Stellenbosch University
Welcome to Stellenbosch University
The Cape Town Carnival & SU work together towards social cohesion, employment & inclusive economic development
Author: Transform Marketing
Published: 14/03/2018

​​​​The Cape Town Carnival, a Social Impact initiative under the leadership of Stellenbosch University’s Professor Rachel Jafta, is a spectacular experience of colour, creativity and diversity for spectators who flock to the famous Green Point Fan Walk year after year. The team behind it all has been working tirelessly for close to a year to bring the 2018 edition of this beloved annual event to life.​

Featuring close to 1 700 dancing, singing and instrument playing performers and magnificently designed and fantastically intricate floats, all around the theme Mother City, Mother Nature, the 2018 Carnival will kick off at 19h00 on Saturday 17 March.  

catepillar.jpgStellenbosch University’s involvement with the Carnival this year includes a new feature: Cape Town Carnival 2018 will see the participation of 20 American International Scholars; a program of Stellenbosch University. American Institute For Foreign Study (AIFS) seeks to facilitate uplifting South African experiences for foreign students and they are twinning with Believe in Schatzi (BiSO) by providing food for the BISO participants for rehearsals and event day. BiSO is an NPO that assists young adults and children living with disabilities to develop greater independence, social confidence, and the skills required to lead self-driven lives. Both organisations are participating in the Cape Town Carnival for the first time this year and their collaboration as the ‘Caterpillars’ (AIFS) and ‘Insect Orchestra’ (BiSO) is also a great example of the Cape Town Carnival’s efforts to promote social inclusion/social cohesion.​

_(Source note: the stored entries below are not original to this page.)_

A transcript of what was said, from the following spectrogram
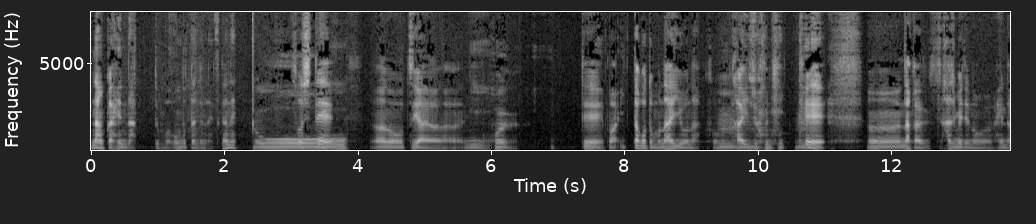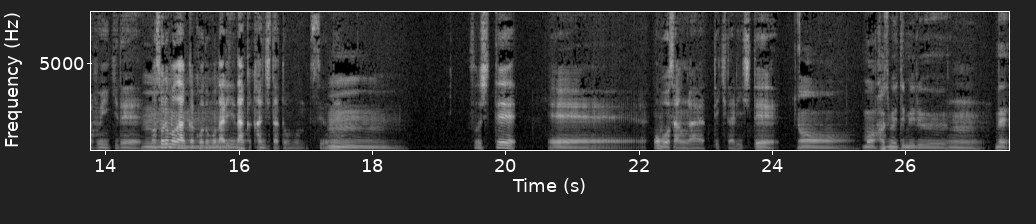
なんか変だって思ったんじゃないですかね。おおそしてあの通夜にはいて、まあ、行ったこともないようなその会場に行って、うんなんか初めての変な雰囲気で、まあ、それもなんか子供なりになんか感じたと思うんですようね。ん。そして、えーお坊さんがやってきたりして、ああまあ初めて見うるん、ね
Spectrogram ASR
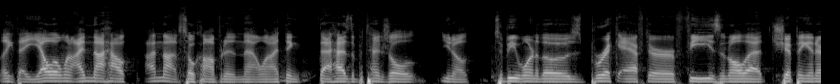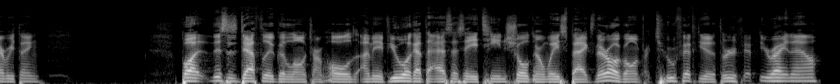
like that yellow one, I'm not how I'm not so confident in that one. I think that has the potential, you know, to be one of those brick after fees and all that shipping and everything. But this is definitely a good long term hold. I mean, if you look at the SS18 shoulder and waist bags, they're all going for 250 to 350 right now.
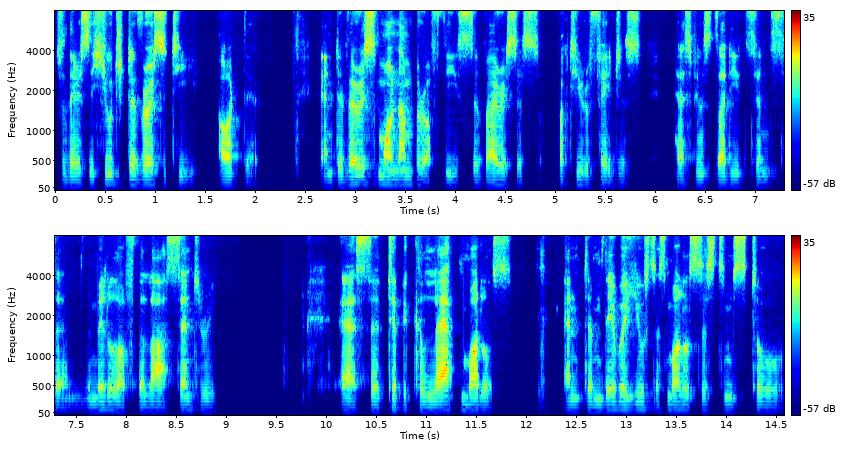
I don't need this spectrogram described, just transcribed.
So there's a huge diversity out there. And a very small number of these uh, viruses, bacteriophages, has been studied since um, the middle of the last century as uh, typical lab models. And um, they were used as model systems to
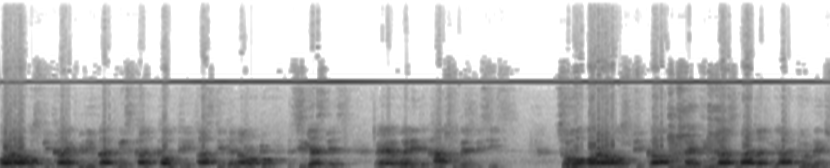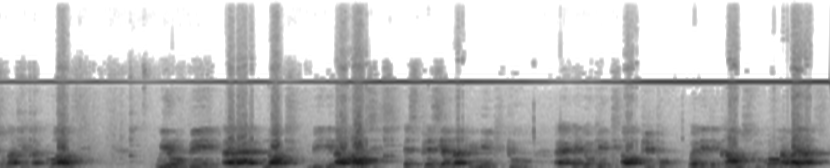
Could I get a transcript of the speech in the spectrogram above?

Power for positive change

carnival_body.jpg“The Cape Town Carnival reaches more than 5000 community members in the broader Cape Town Metropolitan area and some rural areas, as well as about 55000 spectators annually. It contributes about R41 million to the local economy, creates jobs and enterprise development, and skills transfer opportunities,” says Prof Rachel Jafta who is based in the Department of Economics at Stellenbosch University and Chair and founding trustee of the Cape Town Carnival.  “The University is a knowledge partner sharing its expertise with participating communities. The Carnival also offers opportunities to gain research data and conceptualise research questions that can lead to collaborative solutions with the participating communities,” she says. 

“One of our main aims is to foster social cohesion through the Cape Town Carnival. Independent research indicates we are having significant impact in this regard, bringing participating communities and the public together in a safe and celebratory space every year," says Jay Douwes, CEO of the Cape Town Carnival. “Participants and spectators are united in love of the Mother City and pride in South African diversity."

Another major benefit of the Cape Town Carnival is the skills development that takes place among the participants and production crews. Since many of the job opportunities created by the Cape Town Carnival are seasonal and/or contract work, many employees go on to work in other industries, using skills developed while building floats or sewing costumes for the Cape Town Carnival.​

The environmentally conscious Cape Town Carnival

Sustainability and environmental awareness are two core principles of the Carnival and its organisers. “The water crisis gripping the Western Cape has given us the opportunity to further our responsible business practices," says Douwes. These include measures like installing rainwater-harvesting tanks at the main production workshop in Maitland, enforcing a policy of zero-waste-to-landfill and bringing down individual water usage for flushing and cleaning to less than four litres per person per day.

“Major events like the Cape Town Carnival create all kinds of benefits for the city, from increased tourism to job creation," says Alderman JP Smith, Cape Town mayoral executive committee member for Safety, Security and Social Services. “It is, of course, especially heartening that the organisers decided to eliminate the event's dependence on our city's limited resources such as water."

​Better and better every year

​The first Cape Town Carnival was hosted in Long Street in 2010 and drew around 11 000 spectators. Last year, about 45 000 people watched the show, and organisers invite more people to join the celebration every year.

“Each year we as performers and artists are amazed by the overwhelmingly positive response from the public," says Brad Baard, Creative Director for the Carnival. “That's what motivates us to keep coming back, to put love and inspiration in the streets, doing it all brighter and better the next year."

Now in its ninth year, the Cape Town Carnival has proven an economic boon for the city as well. Independent analysis conducted by the South African Culture Observatory, a creative economy think tank and the research arm of the National Department of Arts & Culture calculated direct contributions to the city's GDP from the 2017 event alone at R41 million.

“Cape Town is a diverse, creative, colourful, talented and certainly a successful city, and we're proud to play a part in this amazing city's Carnival," says John van Rooyen, Operations Director for the Cape Region at Tsogo Sun, the 2018 event's official hotel partner.

American Institute For Foreign Study (AIFS)​ Participants

Believe in Schatzi (BiSO) Participants